Yesterday, a memory from 2015 popped into my Facebook feed: my reflection on that year’s Chicago Marathon. There were some parallels…
Then I reported that I had completed 5 marathons. 2 faster and 2 slower. Now I’ve run 9 marathons, 4 faster and 4 slower. My last Chicago was my first since turning 50. This was my 5th. Using age-graded calculations (like this one from Runner’s World), this could be considered my fastest (3:33:40 vs. 3:34:26 for my actual marathon PR set in New Jersey at age 48). This proves that qualifying for Boston actually gets harder as we age, not easier, as so many younger runners seem to believe. But that’s an analysis I’ll save for another day.
In the 2015 post, I also reported on the results of my fundraising effort. This year I mobilized 36 people to raised $2,004 for Gilda’s Club Chicago. A huge thank you to everyone who gave and/or shared the link!!!
Four years ago, from back in New Jersey I declared “I love Chicago! Can guarantee it won’t take me so long to get back there (although maybe not to run another marathon).” You all know how that turned out!
I also said, “I’m very happy to have shared this experience with friends, from those that shared the training miles, were running other major races this past weekend to those at dinner Saturday night, on the course with me, those I saw along the course cheering and yelling my name, and all of you in FB land that wished me well! Thank you!” The same holds true today x10. Read my other blogs from the past two weeks for more on that (What a difference a year makes and Three reasons this year’s Chicago Marathon is extra special). I don’t think I have ever been more supported on a marathon course, had more people tracking me, had such a celebratory marathon weekend overall, or had such a fun training cycle!
The major difference this year and my last Chicago Marathon is that I didn’t fall short of my goal. I didn’t really have a time goal per se once I was realistic about my readiness to BQ. I was thinking that maybe I could manage a 4:09 finish. I probably started out a little too fast, but kept my heart rate in check all of the way (except a huge spike close to my max as I passed through the 3Run2 Cheer Zone at mile 20). I did manage to reach my goals of running strong throughout and never hitting ‘the wall.” I finished in 4:15:44.
Today I feel really good. I’m tempted to start planning for the next one, but for now I’m going to focus on gratitude. I am grateful for all of the people that supported me this past weekend and in the past weeks and months. I am especially grateful that I am simply able do this.

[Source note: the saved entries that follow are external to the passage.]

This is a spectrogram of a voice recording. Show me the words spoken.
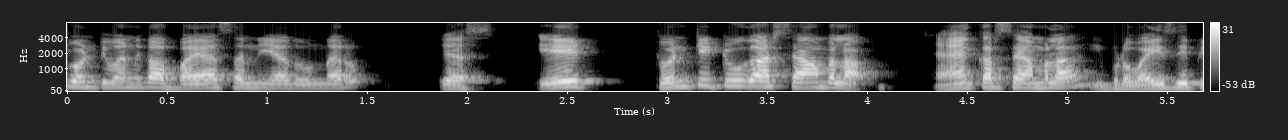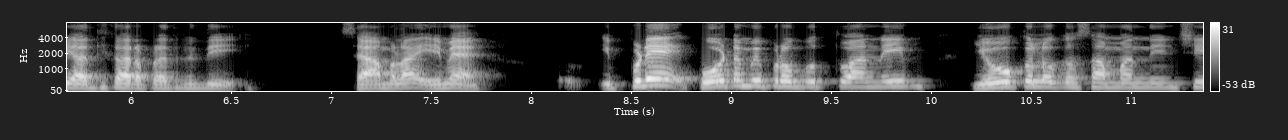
ట్వంటీ వన్గా బయాసన్ యాదవ్ ఉన్నారు. ఎస్ ఏ ట్వంటీ టూగా శ్యామల యాంకర్ శ్యామల ఇప్పుడు వైసీపీ అధికార ప్రతినిధి శ్యామల ఈమె ఇప్పుడే కూటమి ప్రభుత్వాన్ని యువకులకు సంబంధించి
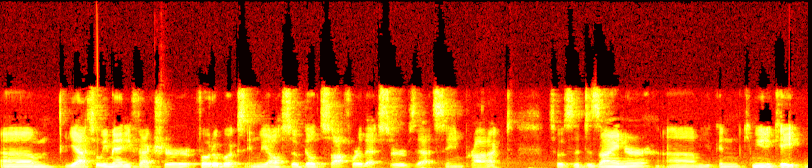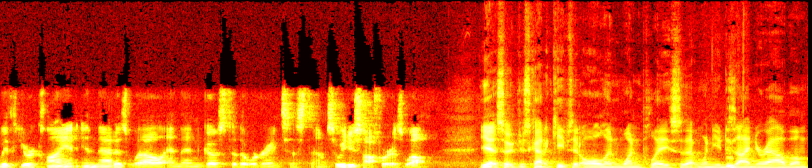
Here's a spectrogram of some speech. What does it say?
Um, yeah, so we manufacture photo books and we also build software that serves that same product. So as a designer, um, you can communicate with your client in that as well, and then goes to the ordering system. So we do software as well. Yeah, so it just kind of keeps it all in one place so that when you mm-hmm. design your album,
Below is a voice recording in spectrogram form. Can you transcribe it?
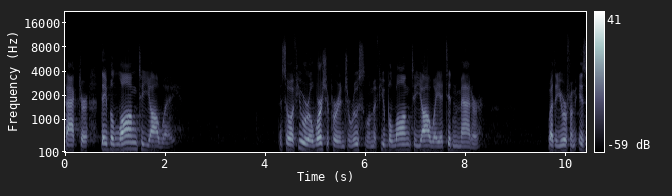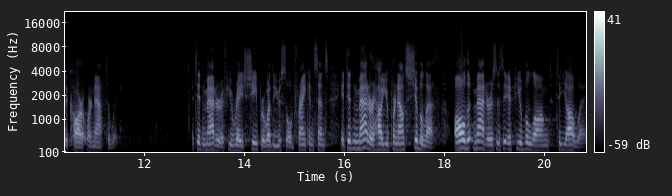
factor. They belong to Yahweh. And so, if you were a worshiper in Jerusalem, if you belonged to Yahweh, it didn't matter whether you were from Issachar or Naphtali. It didn't matter if you raised sheep or whether you sold frankincense. It didn't matter how you pronounced shibboleth. All that matters is if you belonged to Yahweh.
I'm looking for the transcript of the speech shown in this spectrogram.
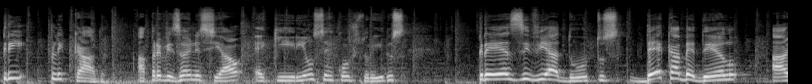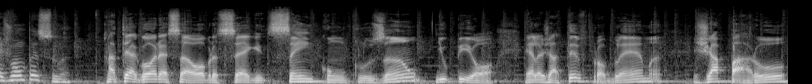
triplicado. A previsão inicial é que iriam ser construídos 13 viadutos de Cabedelo a João Pessoa. Até agora essa obra segue sem conclusão e o pior, ela já teve problema, já parou.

I am grateful to be part of a sport where a women can beat the World Record and 54 year old empty-nesting mom like me can run the same course and cross the same finish line a mere 2 hours and 40 seconds later.
I also feel pretty fortunate that I can share everything about this wonderful sport with someone I love so much. Thank you, Kurt, for being a big part of all of this!